## What is being asked
In the answer, each entry below appears exactly as given, and no picture appears at all.

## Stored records
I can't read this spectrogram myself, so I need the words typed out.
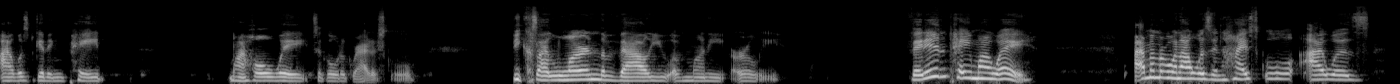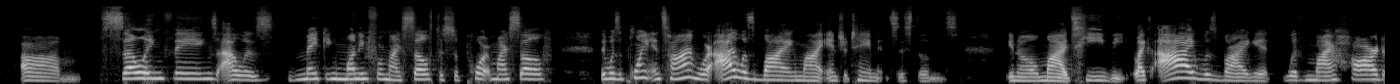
I was getting paid my whole way to go to graduate school because I learned the value of money early. They didn't pay my way. I remember when I was in high school, I was um, selling things, I was making money for myself to support myself. There was a point in time where I was buying my entertainment systems, you know, my TV. Like I was buying it with my hard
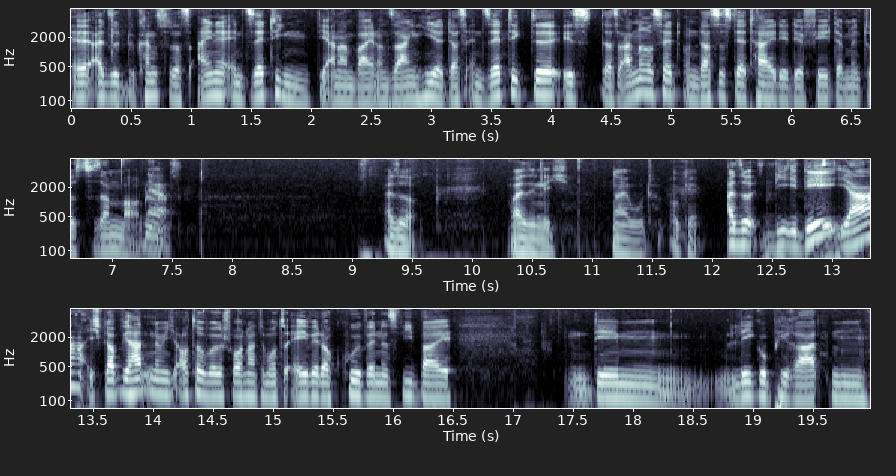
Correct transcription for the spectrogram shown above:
äh, also du kannst du das eine entsättigen, die anderen beiden, und sagen, hier, das Entsättigte ist das andere Set und das ist der Teil, der dir fehlt, damit du es zusammenbauen kannst. Ja. Also, weiß ich nicht. Na gut, okay also die Idee, ja, ich glaube, wir hatten nämlich auch darüber gesprochen nach dem Motto, ey, wäre doch cool, wenn es wie bei dem Lego-Piraten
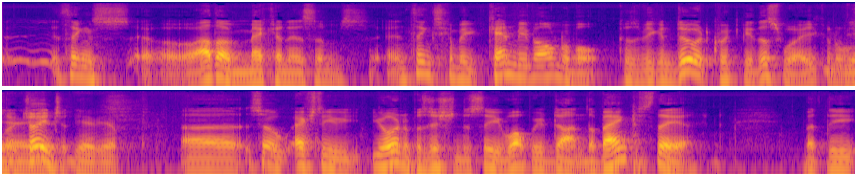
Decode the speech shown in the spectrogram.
uh, things uh, other mechanisms and things can be can be vulnerable because if you can do it quickly this way, you can also yeah, change yeah, it. Yeah, yeah. Uh, so actually, you're in a position to see what we've done. The bank is there, but the,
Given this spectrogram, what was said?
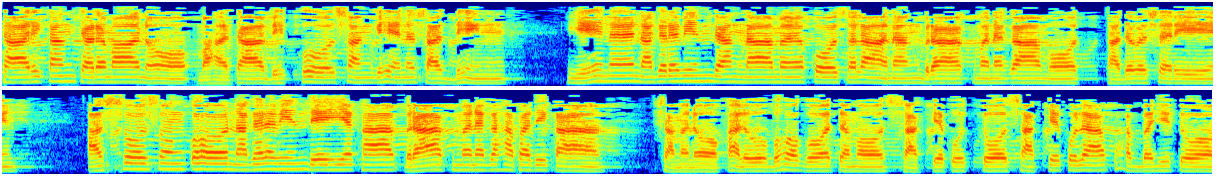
චාරිකං චරමානෝ මහතා භික්ඛෝ සංඝේන සද්ධින්. යේන නගර වින්දං නාම කෝසලානං බ්‍රාහ්මනගාමෝ තදවසරේ. අස්සෝසුංකෝ නගර වින්දේයකා බ්‍රාහ්මන ගහපතිකා. සමනෝ කලෝ බොහෝ ගෝතමෝ ශක්‍ය පුත්තෝ ශක්‍ය කුලා පබ්බජිතෝ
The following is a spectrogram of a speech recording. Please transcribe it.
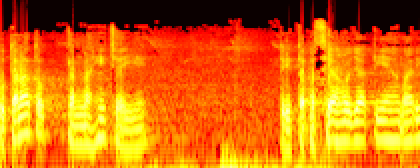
उतना तो करना ही चाहिए। तो ये तपस्या हो जाती है हमारी।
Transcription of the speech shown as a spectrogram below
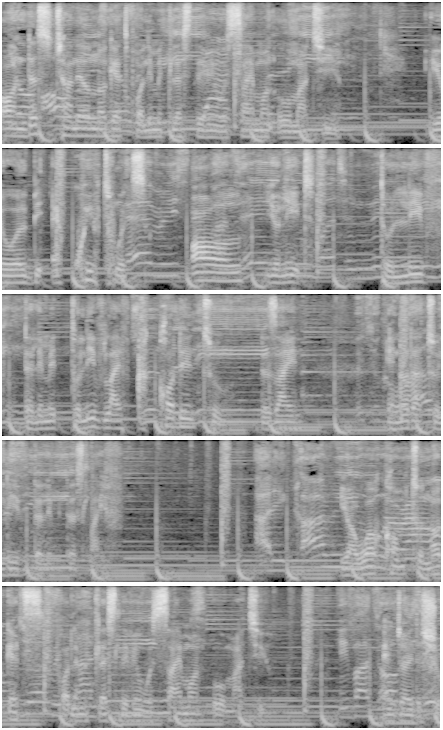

## Problem solution
I can't read this spectrogram myself, so I need the words typed out.
I was getting paid my whole way to go to graduate school because I learned the value of money early. They didn't pay my way. I remember when I was in high school, I was um, selling things, I was making money for myself to support myself. There was a point in time where I was buying my entertainment systems, you know, my TV. Like I was buying it with my hard
Correct transcription for the spectrogram shown above:
äh, also du kannst du das eine entsättigen, die anderen beiden, und sagen, hier, das Entsättigte ist das andere Set und das ist der Teil, der dir fehlt, damit du es zusammenbauen kannst. Ja. Also, weiß ich nicht. Na gut, okay also die Idee, ja, ich glaube, wir hatten nämlich auch darüber gesprochen nach dem Motto, ey, wäre doch cool, wenn es wie bei dem Lego-Piraten
Decode the speech shown in the spectrogram.
uh, things uh, other mechanisms and things can be can be vulnerable because if you can do it quickly this way, you can also yeah, change yeah, it. Yeah, yeah. Uh, so actually, you're in a position to see what we've done. The bank is there, but the,
Given this spectrogram, what was said?
චාරිකං චරමානෝ මහතා භික්ඛෝ සංඝේන සද්ධින්. යේන නගර වින්දං නාම කෝසලානං බ්‍රාහ්මනගාමෝ තදවසරේ. අස්සෝසුංකෝ නගර වින්දේයකා බ්‍රාහ්මන ගහපතිකා. සමනෝ කලෝ බොහෝ ගෝතමෝ ශක්‍ය පුත්තෝ ශක්‍ය කුලා පබ්බජිතෝ
The following is a spectrogram of a speech recording. Please transcribe it.
उतना तो करना ही चाहिए। तो ये तपस्या हो जाती है हमारी।
Transcription of the speech shown as a spectrogram below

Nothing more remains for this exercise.